== Segment start ==

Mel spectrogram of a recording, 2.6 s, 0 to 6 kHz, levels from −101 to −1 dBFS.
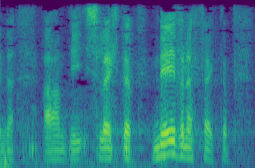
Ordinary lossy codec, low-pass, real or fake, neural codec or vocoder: none; 5.4 kHz; real; none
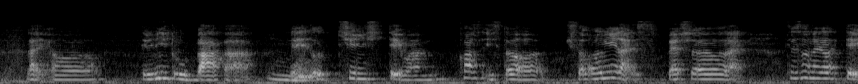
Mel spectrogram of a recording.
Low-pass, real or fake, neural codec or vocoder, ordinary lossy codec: none; fake; codec, 16 kHz, 16 kbps, FunCodec, trained on LibriTTS, 50 frames a second; none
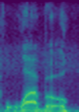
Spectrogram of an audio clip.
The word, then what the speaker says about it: labo: to Otacon's or Hal's labo. Keep out. There's a little detail here on the door. You'd think it would say lab, but in Japanese it's more like labo, short for laboratory.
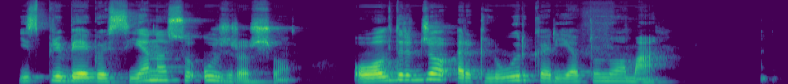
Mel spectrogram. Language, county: Lithuanian, Kaunas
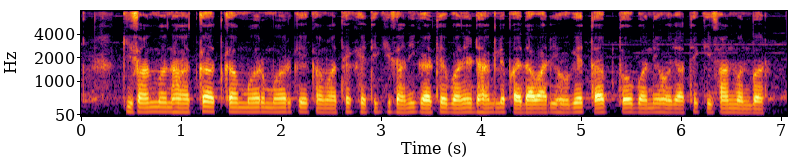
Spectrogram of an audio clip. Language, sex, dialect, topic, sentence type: Chhattisgarhi, male, Western/Budati/Khatahi, banking, statement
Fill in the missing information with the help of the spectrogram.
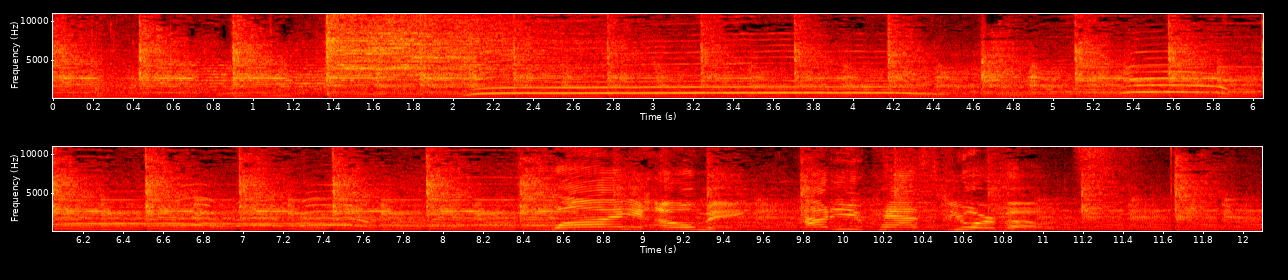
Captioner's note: cheers and applause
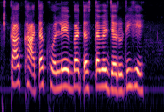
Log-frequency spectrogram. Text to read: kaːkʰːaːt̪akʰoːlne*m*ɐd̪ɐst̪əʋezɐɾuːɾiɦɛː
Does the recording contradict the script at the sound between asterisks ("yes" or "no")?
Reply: yes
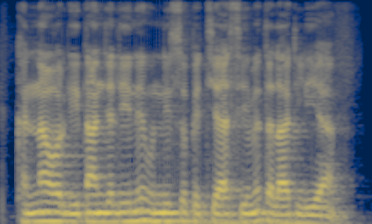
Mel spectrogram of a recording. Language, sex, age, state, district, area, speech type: Hindi, male, 30-45, Madhya Pradesh, Gwalior, urban, read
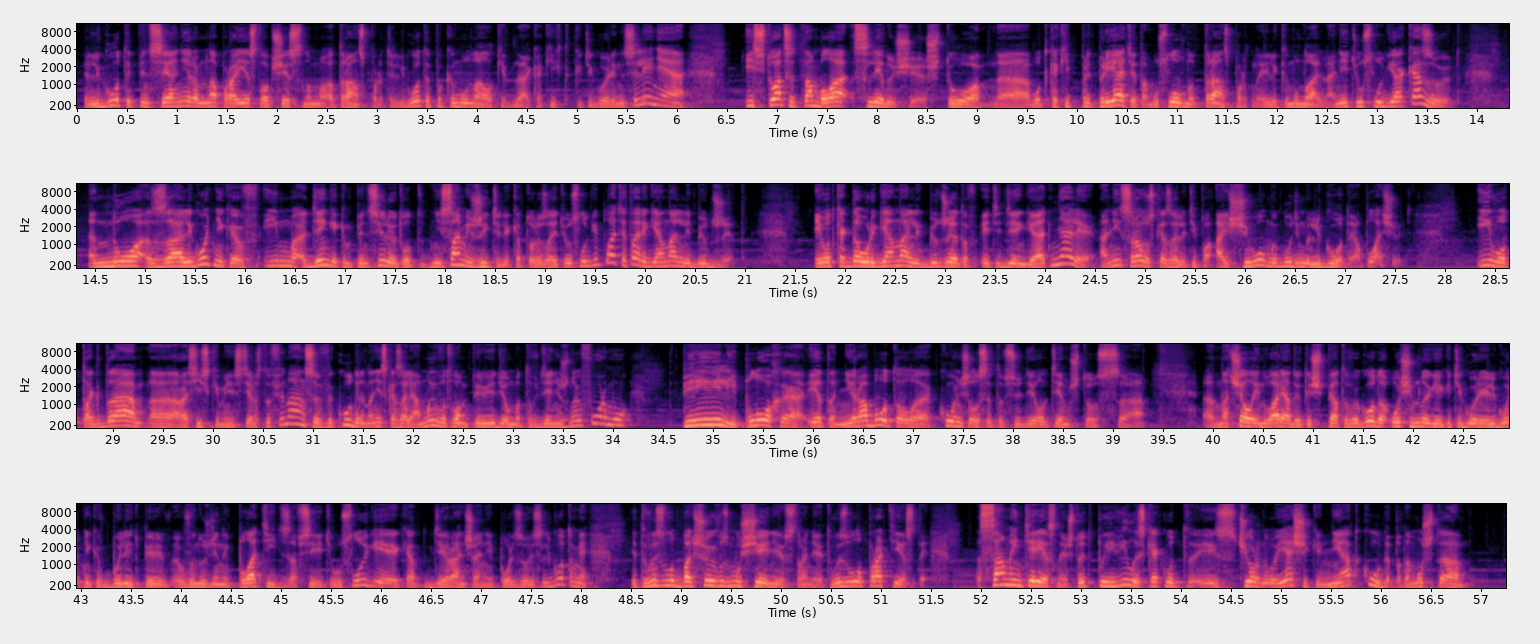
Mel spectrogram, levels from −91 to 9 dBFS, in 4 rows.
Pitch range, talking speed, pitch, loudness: 125-170 Hz, 150 wpm, 140 Hz, -19 LUFS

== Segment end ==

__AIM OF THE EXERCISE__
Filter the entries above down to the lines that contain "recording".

__RESPONSE AREA__
Mel spectrogram of a recording, 2.6 s, 0 to 6 kHz, levels from −101 to −1 dBFS.
Mel spectrogram of a recording.
Does the recording contradict the script at the sound between asterisks ("yes" or "no")?
Mel spectrogram of a recording. Language, sex, age, state, district, area, speech type: Hindi, male, 30-45, Madhya Pradesh, Gwalior, urban, read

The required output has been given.